It is possible in this day and age to produce a stunningly beautiful, completely entrancing, and utterly remarkable looking film. This is the sort of piece which brings to our world that which we all know to be fake, but still manages to appear completely real. It is technology at its finest. However, if the visuals are not married to a worthwhile story, the exercise is one in futility. Such is the case with the long-delayed, finally here, based on the manga “Gunnm,” Robert Rodriguez directed, James Cameron and Jon Landau produced, “Alita: Battle Angel.”
In the simplest terms, “Alita: Battle Angel” is the story of a cyborg, Alita (Rosa Salazar), who is brought back to life after several hundred years of inactivity by Dr. Dyson Ido (Christoph Waltz). With no memory of who she is, where she came from, or anything else, Alita slowly finds her way in a post-apocalyptic world that was largely destroyed by the United Republic of Mars (URM) before the humans defeated the invaders.
The movie then offers a coming of age story, with Alita slowly regaining some of her memories, learning about this new world, and figuring out where in it she belongs. The questions she has, ought to perplex her, but in one of the failings of the film, they never quite seem to – she just goes out and does stuff, bad idea or good. It could be argued that she is just headstrong, and she is, but it isn’t terribly compelling to see her make mistake after mistake after mistake, to venture where she ought not and do what is clearly wrong just because she is headstrong.
So, she remains with Dr. Ido, who knows more about her past than he cares to admit. She forges a relationship with Hugo (Keean Johnson), the handsome boy who is hiding a secret. She becomes a “hunter-warrior” (a bounty hunter), as her fighting skills, wherever they come from, are second to none. She wants to make her way up to the mysterious city in the sky just because everyone around her seems so enamored of it even if no one will tell her anything solid about it. She desires to play professional Motorball, a game kind of like a cross between car racing and a roller derby where cyborgs beat each other up in brutally vicious ways despite knowing its viciousness.
That last paragraph can easily be translated to: this is a movie where the world where we may not know all the details but they have clearly been meticulously thought out even if the character’s actions are not. What we of this place, Iron City, is rendered beautifully. What Rodriguez and company have created to tell this tale is a digital marvel, as is Alita herself; Salazar wore a motion capture suit on set. Despite being CG, emotions are clearly visible on Alita’s face throughout. She will never be mistaken for anything other than a digital creation, but the manner in which we see her interact with other people and the environment feels perfect.
The story that these impressive visuals and well-considered world are married to is, as should be apparent by now, lacking.
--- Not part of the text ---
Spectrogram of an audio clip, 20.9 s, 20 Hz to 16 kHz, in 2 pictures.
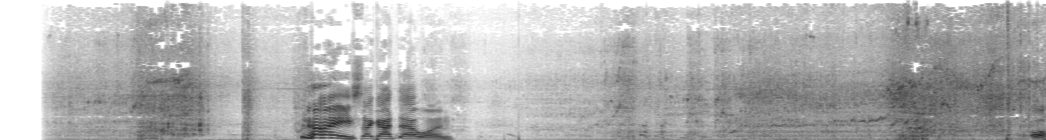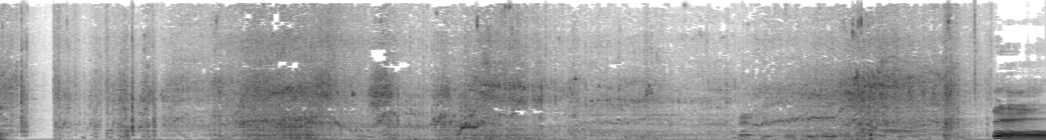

The characters are utterly flat, with the main villain, Nova, not really appearing; his witting (or not) accomplices, Vector (Mahershala Ali) and Dr. Chiren (Jennifer Connelly), are unable to formulate much more of a plan than “send someone to get Alita;” and Dyson flip-flops about every idea he has.
This last, while it may sound minimal, is exceptionally concerning. Dyson, Alita’s father figure, knows her exact history and refuses to let her have a body that is better suited to that history… until he changes his mind for no particular reason. He refuses to help her play Motorball because he doesn’t want her hurt… until he changes his mind, again, and again does it for no particular reason. There is a whole lot of Dyson’s story, a story that would help ground the movie, that feels as though it’s been left on the cutting room floor if it was ever filmed at all. As it stands in the final edit, he changes beliefs on a whim and that makes for storytelling as poor as Hugo’s big reveal to Alita in which he confesses to something completely different than what he’s accused of… for no particular reason.
These gaping issues with the plot lend further credence to the notion that there is much that has been worked out about this world and the characters that we never get to see. Whether that stems from a problem with the screenplay (written by Cameron and Laeta Kalogridis and Rodriguez) or the final cut of the movie is not something that we know, nor which is necessarily relevant in reviewing that which is being put on screen. Wherever the failure may originate, it is carried through all the way to the end. This, as with so many other movies, is one that is clearly begging for a sequel, but it’s not clear that it ever makes the case that it deserves one.
Go see “Alita: Battle Angel” on the biggest screen with the loudest sound and best 3D you possibly can. It is an amazing technological feat. It is a completely disappointing movie, but an amazing technological feat.
photo credit: 20th Century Fox